FOR IMMEDIATE RELEASE: July 7, 2016
CONTACTS: Mina Radman, Campaign for Tobacco-Free Kids, (202) 296-5469
Ray Carson, American Cancer Society Cancer Action Network, (813) 349-4479
Roxana Hoveyda, American Heart Association, (703) 248-1712
Annette Eyer, American Lung Association in D.C., (717) 541-5864, ext. 131
Councilmember Alexander, Health Advocates, Youth Ballplayers Urge End to Smokeless Tobacco Use in Baseball in Nation’s Capital
WASHINGTON, D.C. – Public health advocates and youth baseball players joined Councilmember Yvette Alexander at the John A. Wilson Building today to support a prohibition on smokeless tobacco use in baseball in the District to set the right example for kids. Councilmember Alexander, chair of the Council’s Committee on Health and Human Services, and Kenyan McDuffie, chair of the Council’s Judiciary Committee, led a hearing later in the afternoon on the proposed ordinance to prohibit use of all tobacco products – including smokeless tobacco like chew, dip and snuff – at all sports venues in our nation’s capital, including Nationals Park.
Participants discussed how making baseball tobacco-free sends the right message to youth that tobacco should not be an accepted part of the sport. Washington, D.C. would join five Major League cities and the state of California in taking tobacco out of baseball.
At the urging of the broad-based “Knock Tobacco Out of the Park” campaign, Boston, Chicago, Los Angeles, New York and San Francisco have all passed laws prohibiting tobacco use at baseball venues, including their Major League stadiums. A statewide law in California will take effect before the 2017 season. Once all of these laws are in place, one-third of major league stadiums will be tobacco-free, and other MLB cities are considering similar measures.
“Our national pastime should be about promoting a healthy and active lifestyle, not a deadly and addictive product,” said Matthew L. Myers, President of the Campaign for Tobacco-Free Kids. “Today’s hearing and subsequent action keeps the momentum firmly on our side to finally get tobacco out of baseball for kids, the players and the future.”
The Centers for Disease Control and Prevention (CDC) has reported that high school athletes use smokeless tobacco at nearly twice the rate of non-athletes, and smokeless tobacco use among athletes increased more than 11 percent from 2001 to 2013, even as smoking rates dropped significantly. Among male high school athletes, smokeless tobacco use is particularly alarming at 17.4 percent in 2013 (the latest data available).
Public health experts – including the CDC, U.S. Surgeon General, U.S. National Cancer Institute and World Health Organization – have all concluded that smokeless tobacco use is dangerous. Smokeless tobacco contains at least 28 known carcinogens and causes oral, pancreatic and esophageal cancer. The product also causes nicotine addiction and other serious health problems like gum disease, tooth decay and mouth lesions.

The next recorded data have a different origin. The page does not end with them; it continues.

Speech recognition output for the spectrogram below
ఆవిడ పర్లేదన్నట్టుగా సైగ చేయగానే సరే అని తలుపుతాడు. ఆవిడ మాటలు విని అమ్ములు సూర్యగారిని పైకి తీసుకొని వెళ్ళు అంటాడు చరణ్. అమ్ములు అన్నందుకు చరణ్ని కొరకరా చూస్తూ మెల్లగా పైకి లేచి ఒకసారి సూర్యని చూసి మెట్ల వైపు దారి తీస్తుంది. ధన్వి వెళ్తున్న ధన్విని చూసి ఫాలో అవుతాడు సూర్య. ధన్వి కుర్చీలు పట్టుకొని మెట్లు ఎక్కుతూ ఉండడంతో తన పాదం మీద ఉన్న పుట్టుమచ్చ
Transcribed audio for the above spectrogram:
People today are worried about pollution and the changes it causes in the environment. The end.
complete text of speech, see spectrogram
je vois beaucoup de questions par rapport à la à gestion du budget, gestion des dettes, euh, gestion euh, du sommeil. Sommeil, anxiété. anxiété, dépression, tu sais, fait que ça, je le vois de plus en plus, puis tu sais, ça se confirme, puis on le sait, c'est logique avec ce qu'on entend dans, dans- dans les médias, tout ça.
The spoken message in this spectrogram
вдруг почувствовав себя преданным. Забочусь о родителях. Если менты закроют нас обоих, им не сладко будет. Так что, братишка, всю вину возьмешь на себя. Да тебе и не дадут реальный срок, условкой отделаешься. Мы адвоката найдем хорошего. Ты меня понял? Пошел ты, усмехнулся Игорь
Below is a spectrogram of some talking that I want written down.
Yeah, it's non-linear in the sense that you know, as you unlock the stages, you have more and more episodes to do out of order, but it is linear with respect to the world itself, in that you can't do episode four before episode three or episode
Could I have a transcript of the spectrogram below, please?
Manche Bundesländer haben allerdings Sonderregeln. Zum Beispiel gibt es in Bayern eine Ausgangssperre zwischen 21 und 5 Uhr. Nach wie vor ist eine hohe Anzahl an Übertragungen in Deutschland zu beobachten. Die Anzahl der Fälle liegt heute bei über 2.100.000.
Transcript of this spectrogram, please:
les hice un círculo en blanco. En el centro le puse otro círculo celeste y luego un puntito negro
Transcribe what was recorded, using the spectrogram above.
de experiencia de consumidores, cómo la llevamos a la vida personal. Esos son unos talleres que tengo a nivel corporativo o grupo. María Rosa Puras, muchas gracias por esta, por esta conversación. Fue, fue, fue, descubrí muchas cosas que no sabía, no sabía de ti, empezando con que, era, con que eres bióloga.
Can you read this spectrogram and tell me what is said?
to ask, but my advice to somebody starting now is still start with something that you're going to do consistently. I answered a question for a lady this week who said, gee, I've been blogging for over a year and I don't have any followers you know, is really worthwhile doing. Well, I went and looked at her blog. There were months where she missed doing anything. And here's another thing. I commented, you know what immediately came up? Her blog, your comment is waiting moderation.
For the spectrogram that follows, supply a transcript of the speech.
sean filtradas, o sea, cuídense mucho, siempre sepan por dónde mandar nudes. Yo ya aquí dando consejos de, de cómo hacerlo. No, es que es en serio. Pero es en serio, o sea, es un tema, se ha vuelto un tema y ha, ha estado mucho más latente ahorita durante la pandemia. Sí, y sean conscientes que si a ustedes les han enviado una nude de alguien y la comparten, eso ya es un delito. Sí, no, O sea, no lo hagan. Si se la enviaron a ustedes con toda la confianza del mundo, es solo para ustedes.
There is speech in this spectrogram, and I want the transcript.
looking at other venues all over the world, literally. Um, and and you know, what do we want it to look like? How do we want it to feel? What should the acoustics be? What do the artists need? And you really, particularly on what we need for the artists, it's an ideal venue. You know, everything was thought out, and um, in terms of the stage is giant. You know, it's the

“We applaud Councilmember Alexander for her leadership on the issue and for putting the health and future of our kids first,” said Bonita Pennino, Government Relations Director for the American Cancer Society Cancer Action Network in the District. “We urge D.C. Councilmembers to protect kids and help us move closer to making the next generation tobacco free.”

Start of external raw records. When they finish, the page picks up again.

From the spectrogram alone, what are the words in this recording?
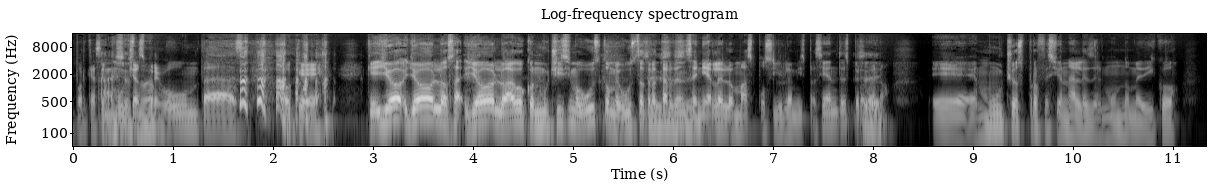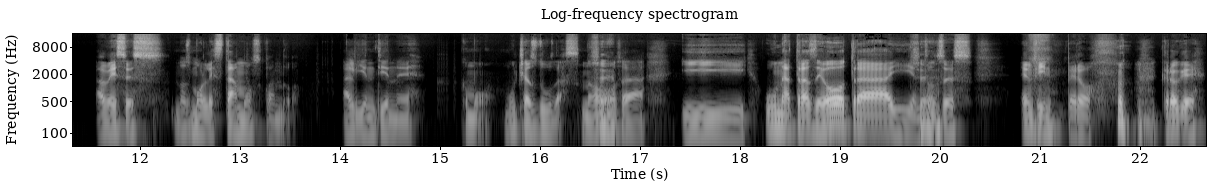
porque hacen ah, muchas preguntas o que, que yo, yo, los, yo lo hago con muchísimo gusto, me gusta tratar de enseñarle lo más posible a mis pacientes, pero bueno, eh, muchos profesionales del mundo médico a veces nos molestamos cuando alguien tiene como muchas dudas, ¿no? O sea, y una tras de otra y entonces, en fin, pero creo que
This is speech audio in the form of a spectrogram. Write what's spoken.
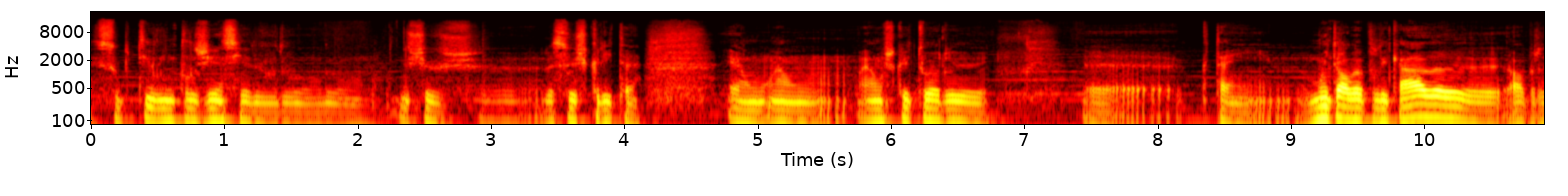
subtil inteligência do, do, do, dos seus, uh, da sua escrita. É um, é um, é um escritor uh, que tem muita obra publicada, obra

“We know that smokeless tobacco use by MLB players endangers the health of impressionable youth who follow their lead, as well as the players themselves. It sets a terrible example for the millions of young people who watch baseball and see their favorite players and managers using tobacco,” said Dr. Richard Benson, President of Board of Directors for the American Heart Association Greater Washington Region.

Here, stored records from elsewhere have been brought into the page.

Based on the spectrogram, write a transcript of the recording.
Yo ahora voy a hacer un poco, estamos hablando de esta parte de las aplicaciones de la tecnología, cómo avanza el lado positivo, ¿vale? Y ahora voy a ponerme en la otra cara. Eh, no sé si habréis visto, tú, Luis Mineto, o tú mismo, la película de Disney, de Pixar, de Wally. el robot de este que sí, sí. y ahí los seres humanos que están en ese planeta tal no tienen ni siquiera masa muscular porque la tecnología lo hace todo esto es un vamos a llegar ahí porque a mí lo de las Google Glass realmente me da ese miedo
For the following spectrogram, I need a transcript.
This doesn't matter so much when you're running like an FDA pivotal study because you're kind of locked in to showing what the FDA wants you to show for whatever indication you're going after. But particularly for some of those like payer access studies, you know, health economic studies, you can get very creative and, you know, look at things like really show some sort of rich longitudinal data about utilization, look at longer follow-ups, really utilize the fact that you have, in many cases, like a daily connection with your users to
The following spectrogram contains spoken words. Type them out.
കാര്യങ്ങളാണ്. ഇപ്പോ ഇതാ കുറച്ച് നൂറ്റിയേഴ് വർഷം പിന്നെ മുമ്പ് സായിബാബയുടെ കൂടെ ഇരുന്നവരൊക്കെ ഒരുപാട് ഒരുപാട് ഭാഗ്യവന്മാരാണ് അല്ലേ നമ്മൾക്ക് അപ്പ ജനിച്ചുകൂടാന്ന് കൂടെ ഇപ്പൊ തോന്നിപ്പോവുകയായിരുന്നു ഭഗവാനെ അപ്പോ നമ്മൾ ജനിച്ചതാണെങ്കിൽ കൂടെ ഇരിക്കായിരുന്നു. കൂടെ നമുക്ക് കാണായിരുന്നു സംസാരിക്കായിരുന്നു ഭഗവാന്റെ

“Prohibiting tobacco use in baseball stadiums and partnering with MLB sends a unified message nationwide to our youth, smokeless tobacco carries significant health risks and is not a safe alternative to smoking cigarettes,” said Deb Brown, President and CEO American Lung Association of the Mid-Atlantic. “An estimated 5.5 percent of high school students and 1.6 percent of middle school students are current smokeless tobacco users,” Brown stated. “It is a win-win to protect our youth, baseball players, patrons and the entire community.”
Also taking part in the joint announcement were Dr. Carla Williams of the D.C. Tobacco-Free Coalition, as well as local youth ball players who spoke about how they look up to their favorite players and don’t want to see them using and promoting tobacco use. The ballplayers – Julian Warren (age 15), Drew Jackson (12) and Dominic Smithers (11) – all play for the DC Dynasty baseball program based in the nation’s capital.
Smokeless tobacco manufacturers spent more than $500 million on marketing in 2013 (the most recent data available), some of which was spent declaring that real men dip, a message that resonates with teen boys. This amount doesn’t include the millions of dollars of free advertising the industry gets when players are seen using smokeless tobacco during games.
All Baseball Fans
Ask Major League Baseball and the MLB Players Association to set the right example for kids and take tobacco out of baseball.